Why I Love Poetry
I have always been intrigued and inspired by poetry.
My first encounter with tall tales, short stories and poetry was around the fifth grade at Prichard Elementary School in my home town of Grayson, Kentucky. The teacher brought in a book from Edgar Allen Poe. I was hooked. We students would take turns reading Poe’s poems aloud in class. I was chosen to read from the Tell-Tale Heart, Annabel Lee, and The Raven. Although some dreaded the exercise, I couldn’t wait my turn. I would always put really dramatic emphasis on Poe’s words as I read them. This usually resulted in some ill-concealed laughter from the back of the class but I didn’t care. I loved the gothic drama. Poe definitely fueled my interest in horror flicks that still haunts me today.
When I was in my late teens, my father gave me a well-worn book of quotations entitled The New Dictionary of Thoughts. As you can see from the inset photo, it’s a bit worn. The deep red cover is scarred and the binding has completely decayed. This book has been around the world a couple of times, in my hands. The New Dictionary of Thoughts furthered my interest in poetry, philosophy and all the big questions I still don’t have any answers to —and happy to admit it. I remember turning to one of my high school friends at work one day and profoundly exclaim, “One day I want to think big thoughts.” He didn’t even look up at me. We were shoveling shit out of a chicken coop at the time.
My wife, Carol, knew I liked Poe all too well. So one day my mother-in-law, Phyllis Dean, surprised me with a copy of Poe’s poems entitled The Poems of Edgar Allen Poe. I gave her a hug and a kiss and quickly hid the copy under my arm before she put on her reading glasses and noticed it was an 1871 edition (see photo above). It’s safely tucked away in a sealed plastic bag in my library.
A few years ago I saved up enough money from playing shows—sometimes, not a far stretch from my aforementioned employment—to take a poetry class at Harvard Extension School. I got very lucky to get to study under professor Jill McDonough. She is an excellent poet and a generous soul. Her works include Faith, Forgotten Eyes, and Habeas Corpus. Her guidance and encouragement was instrumental in the continued development of my craft.
I’ll never write as well a some of my heroes but at least now I don’t feel like my poetry is giving me the “vulture eye.”
Poetry frees the mind and guides the heart to a truth that is easier heard than spoken.

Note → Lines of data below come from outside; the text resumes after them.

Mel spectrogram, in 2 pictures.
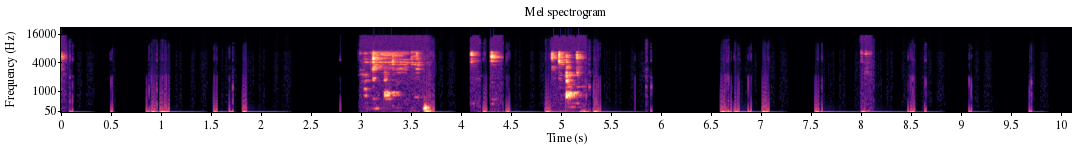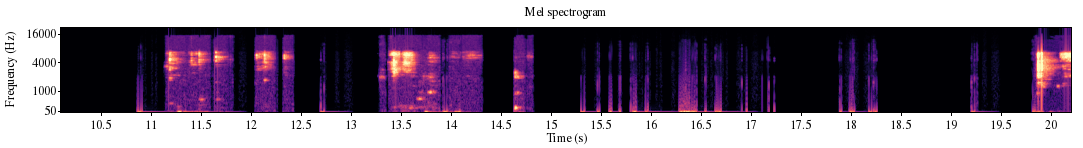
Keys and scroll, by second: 3.5 f.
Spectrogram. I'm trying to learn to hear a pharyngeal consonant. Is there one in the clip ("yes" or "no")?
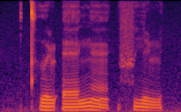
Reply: no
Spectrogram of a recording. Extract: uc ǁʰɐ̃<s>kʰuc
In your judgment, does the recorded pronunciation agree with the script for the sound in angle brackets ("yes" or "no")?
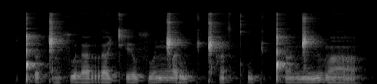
yes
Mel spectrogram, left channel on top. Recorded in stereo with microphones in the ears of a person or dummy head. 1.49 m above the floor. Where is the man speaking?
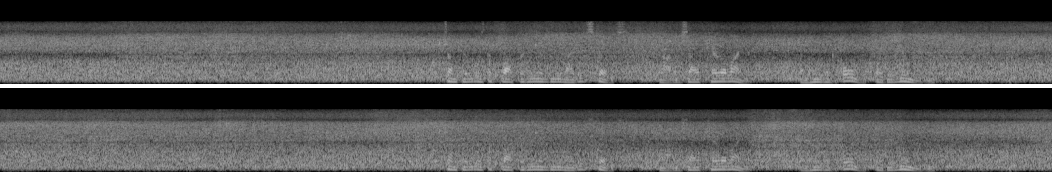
55° left (ahead or behind).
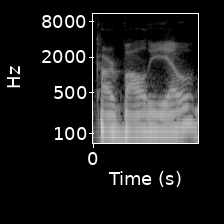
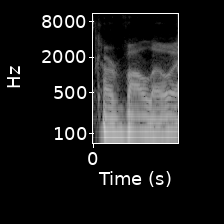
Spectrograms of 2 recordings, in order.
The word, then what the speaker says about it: Carvalho: And I called him Carvalho because it's C-R-L-V-H-O. But it's supposed to be pronounced as Carvalho.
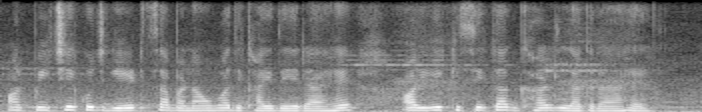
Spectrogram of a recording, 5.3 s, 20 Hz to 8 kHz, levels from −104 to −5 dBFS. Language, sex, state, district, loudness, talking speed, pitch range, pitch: Hindi, female, Haryana, Jhajjar, -15 LUFS, 215 wpm, 155-190 Hz, 175 Hz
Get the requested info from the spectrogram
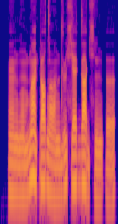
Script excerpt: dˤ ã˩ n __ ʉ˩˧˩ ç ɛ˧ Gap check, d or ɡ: d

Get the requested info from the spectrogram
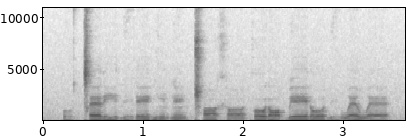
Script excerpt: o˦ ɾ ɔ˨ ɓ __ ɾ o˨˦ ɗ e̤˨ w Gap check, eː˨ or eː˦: eː˦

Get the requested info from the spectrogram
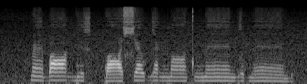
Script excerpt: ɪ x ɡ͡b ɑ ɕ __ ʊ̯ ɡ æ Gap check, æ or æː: æ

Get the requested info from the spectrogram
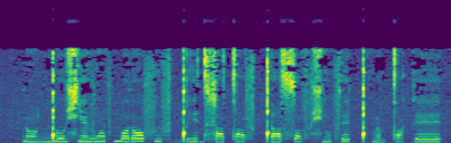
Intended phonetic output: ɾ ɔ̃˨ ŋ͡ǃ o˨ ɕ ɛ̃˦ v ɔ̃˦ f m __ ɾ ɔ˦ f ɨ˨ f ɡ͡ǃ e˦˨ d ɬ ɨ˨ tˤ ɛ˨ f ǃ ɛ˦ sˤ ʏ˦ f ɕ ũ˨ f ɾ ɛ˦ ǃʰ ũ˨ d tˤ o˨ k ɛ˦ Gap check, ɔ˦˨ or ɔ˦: ɔ˦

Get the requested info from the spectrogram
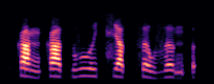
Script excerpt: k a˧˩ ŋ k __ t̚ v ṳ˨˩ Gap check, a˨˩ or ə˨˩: a˨˩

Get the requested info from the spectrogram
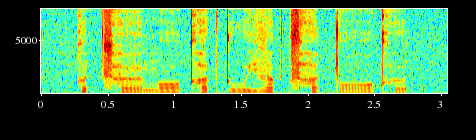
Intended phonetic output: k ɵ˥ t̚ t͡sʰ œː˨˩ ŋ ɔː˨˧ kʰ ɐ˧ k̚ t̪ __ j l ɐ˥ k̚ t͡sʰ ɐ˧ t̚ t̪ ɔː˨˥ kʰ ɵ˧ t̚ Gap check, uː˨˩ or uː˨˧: uː˨˧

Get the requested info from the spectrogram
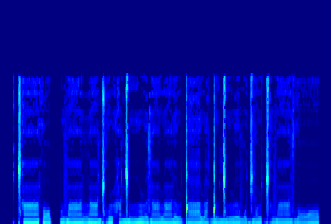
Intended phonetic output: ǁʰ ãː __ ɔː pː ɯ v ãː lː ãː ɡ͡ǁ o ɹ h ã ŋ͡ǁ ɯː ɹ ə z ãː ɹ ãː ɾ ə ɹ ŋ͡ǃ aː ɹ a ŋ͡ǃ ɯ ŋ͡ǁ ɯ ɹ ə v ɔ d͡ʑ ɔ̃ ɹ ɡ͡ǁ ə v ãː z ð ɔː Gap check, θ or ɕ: θ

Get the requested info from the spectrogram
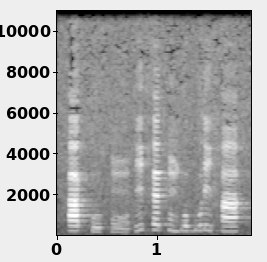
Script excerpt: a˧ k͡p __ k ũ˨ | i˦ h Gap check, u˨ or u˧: u˨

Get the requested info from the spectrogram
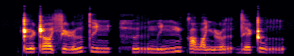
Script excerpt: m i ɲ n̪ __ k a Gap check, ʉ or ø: ʉ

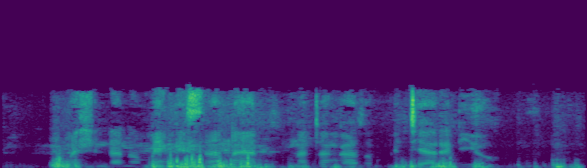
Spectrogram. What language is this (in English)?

I’ve spent a lot of time lately just trying to listen.
The miserable hath no other medicine but only hope. —Shakespeare